--- WORK REQUEST ---
Each line from the one with "Read speech from spectrogram" through the final line of the entries below must be printed exactly, and the pictures must not be.

--- Dataset entries ---
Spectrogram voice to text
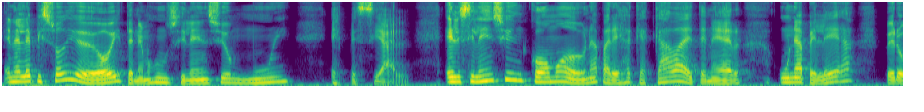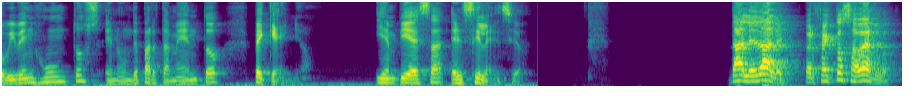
En el episodio de hoy tenemos un silencio muy especial. El silencio incómodo de una pareja que acaba de tener una pelea, pero viven juntos en un departamento pequeño. Y empieza el silencio. Dale, dale, perfecto saberlo.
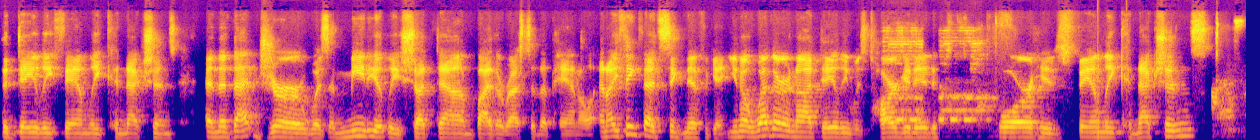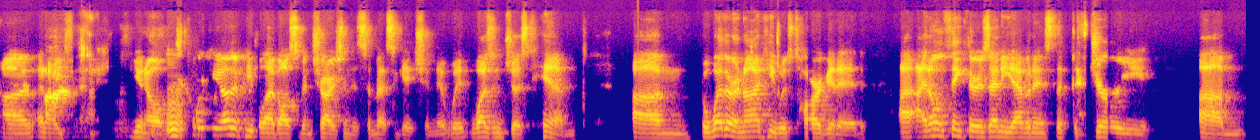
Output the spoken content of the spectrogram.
the Daley family connections and that that juror was immediately shut down by the rest of the panel. And I think that's significant. You know, whether or not Daley was targeted for his family connections, uh, and I, you know, 14 other people have also been charged in this investigation. It, it wasn't just him. Um, but whether or not he was targeted, I, I, don't think there's any evidence that the jury um,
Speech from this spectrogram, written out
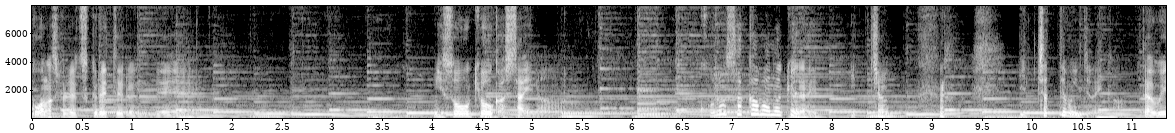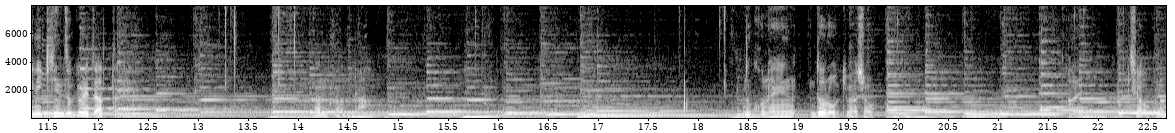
構なスピードで作れてるんで輸送強化したいな。の酒場の距離行っちゃう？行っちゃってもいいんじゃないか。てか上に金属入れてあったね。なんだなんだ。この辺道路置きましょう。あれ？違うかな？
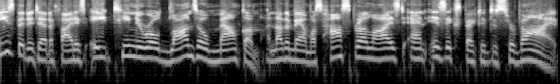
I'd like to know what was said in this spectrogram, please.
He's been identified as 18 year old Lonzo Malcolm. Another man was hospitalized and is expected to survive.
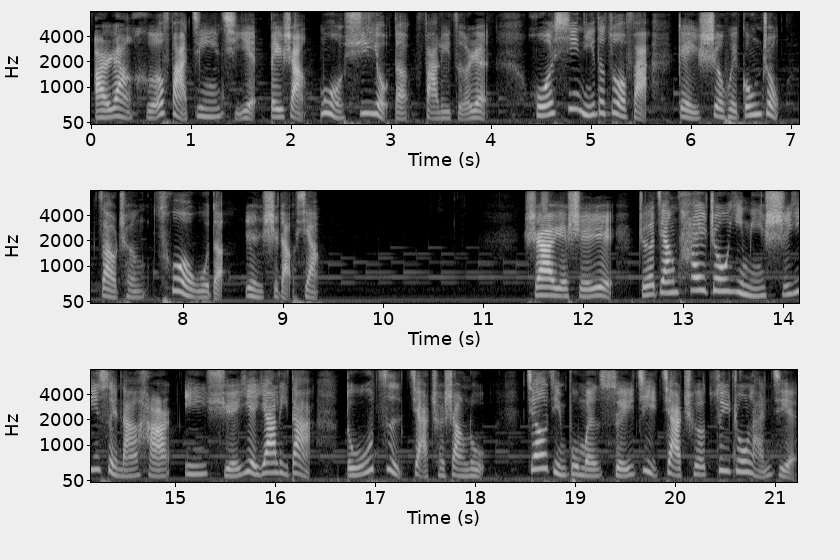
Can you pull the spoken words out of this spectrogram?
而让合法经营企业背上莫须有的法律责任。和稀泥的做法给社会公众造成错误的认识导向。十二月十日，浙江台州一名十一岁男孩因学业压力大，独自驾车上路。交警部门随即驾车追踪拦截，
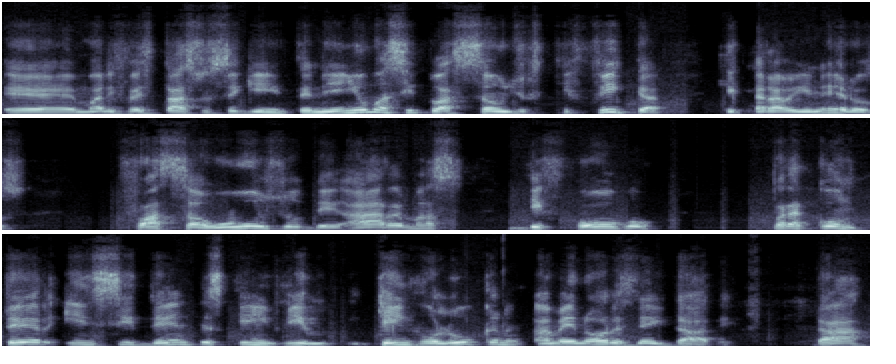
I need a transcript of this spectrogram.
eh, manifestasse o seguinte: nenhuma situação justifica que Carabineiros faça uso de armas de fogo para conter incidentes que, que involucram a menores de idade, tá?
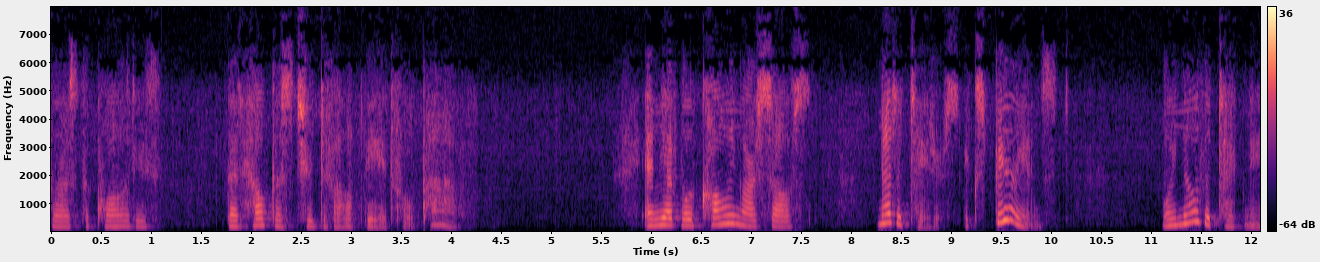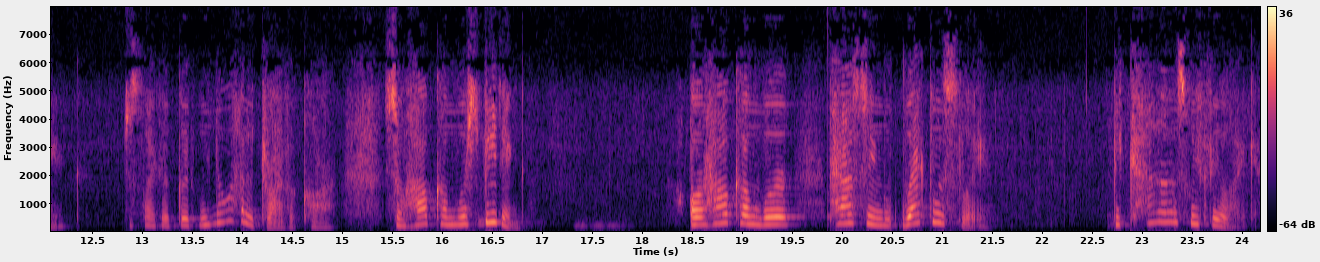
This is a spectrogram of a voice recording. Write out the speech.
for us the qualities that help us to develop the Eightfold Path. And yet we're calling ourselves meditators, experienced. We know the technique, just like a good, we know how to drive a car. So how come we're speeding? Or how come we're passing recklessly? Because we feel like it.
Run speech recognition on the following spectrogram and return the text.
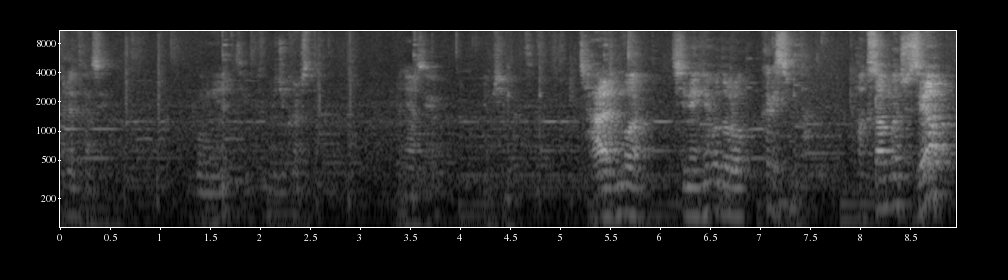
별의 탄생 2021 TF 뮤지컬 스타 안녕하세요. MC 맡은 잘 한번 진행해 보도록 하겠습니다. 박수 한번 주세요.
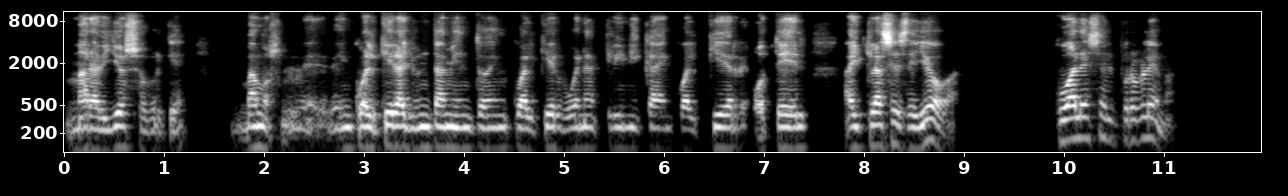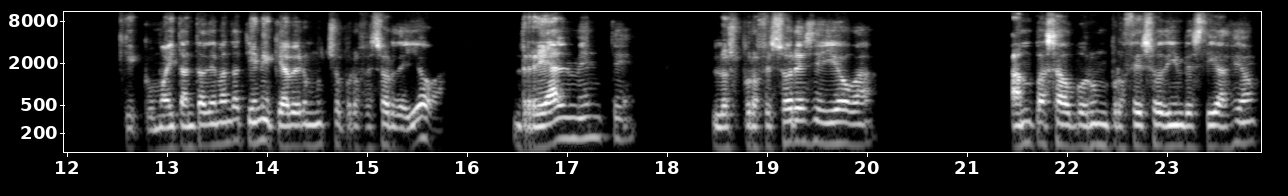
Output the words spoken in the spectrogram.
maravilloso, porque vamos, en cualquier ayuntamiento, en cualquier buena clínica, en cualquier hotel, hay clases de yoga. ¿Cuál es el problema? Que como hay tanta demanda, tiene que haber mucho profesor de yoga. Realmente los profesores de yoga han pasado por un proceso de investigación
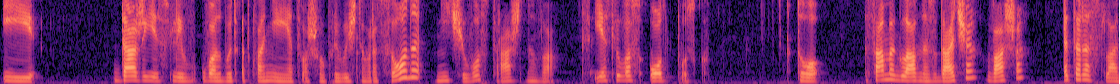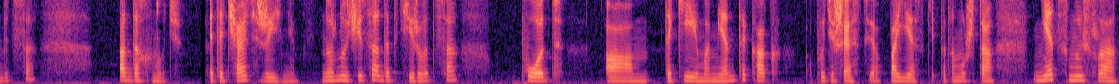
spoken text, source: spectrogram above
И даже если у вас будет отклонение от вашего привычного рациона, ничего страшного. Если у вас отпуск, то самая главная задача ваша — это расслабиться, отдохнуть. Это часть жизни. Нужно учиться адаптироваться под э, такие моменты, как путешествия, поездки, потому что нет смысла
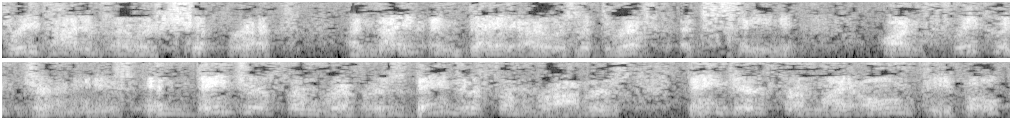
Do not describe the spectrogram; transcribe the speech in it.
Three times I was shipwrecked. A night and day I was adrift at sea, on frequent journeys, in danger from rivers, danger from robbers, danger from my own people,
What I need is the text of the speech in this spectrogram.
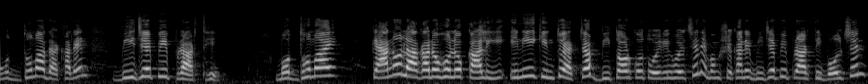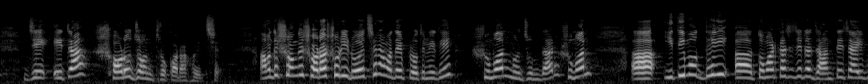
মধ্যমা দেখালেন বিজেপি প্রার্থী। মধ্যমায় কেন লাগানো হলো কালি এ নিয়ে কিন্তু একটা বিতর্ক তৈরি হয়েছে এবং সেখানে বিজেপি প্রার্থী বলছেন যে এটা ষড়যন্ত্র করা হয়েছে। আমাদের সঙ্গে সরাসরি রয়েছেন আমাদের প্রতিনিধি সুমন মজুমদার। সুমন ইতিমধ্যেই তোমার কাছে যেটা জানতে চাইব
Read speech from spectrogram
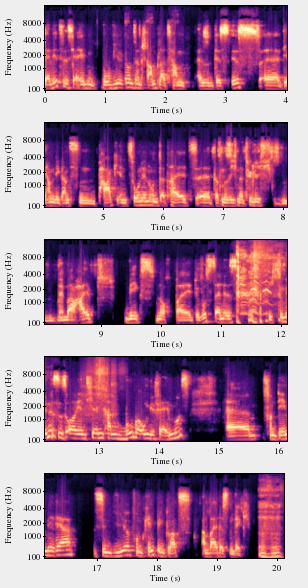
Der Witz ist ja eben, wo wir unseren Stammplatz haben. Also, das ist, äh, die haben die ganzen Park in Zonen unterteilt, äh, dass man sich natürlich, wenn man halbwegs noch bei Bewusstsein ist, sich zumindest orientieren kann, wo man ungefähr hin muss. Ähm, von dem her sind wir vom Campingplatz am weitesten weg. Mhm.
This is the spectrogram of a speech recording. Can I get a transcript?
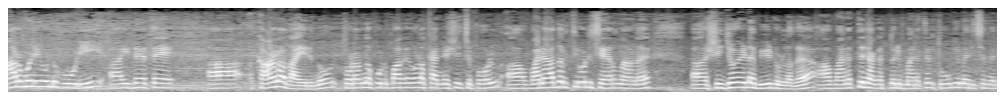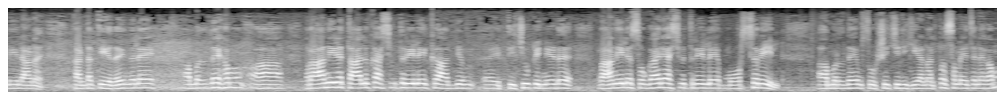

--- WRITTEN REPLY ---
Read speech from spectrogram
Der Witz ist ja eben, wo wir unseren Stammplatz haben. Also, das ist, äh, die haben die ganzen Park in Zonen unterteilt, äh, dass man sich natürlich, wenn man halbwegs noch bei Bewusstsein ist, sich zumindest orientieren kann, wo man ungefähr hin muss. Ähm, von dem her sind wir vom Campingplatz am weitesten weg. Mhm.
This is the spectrogram of a speech recording. Can I get a transcript?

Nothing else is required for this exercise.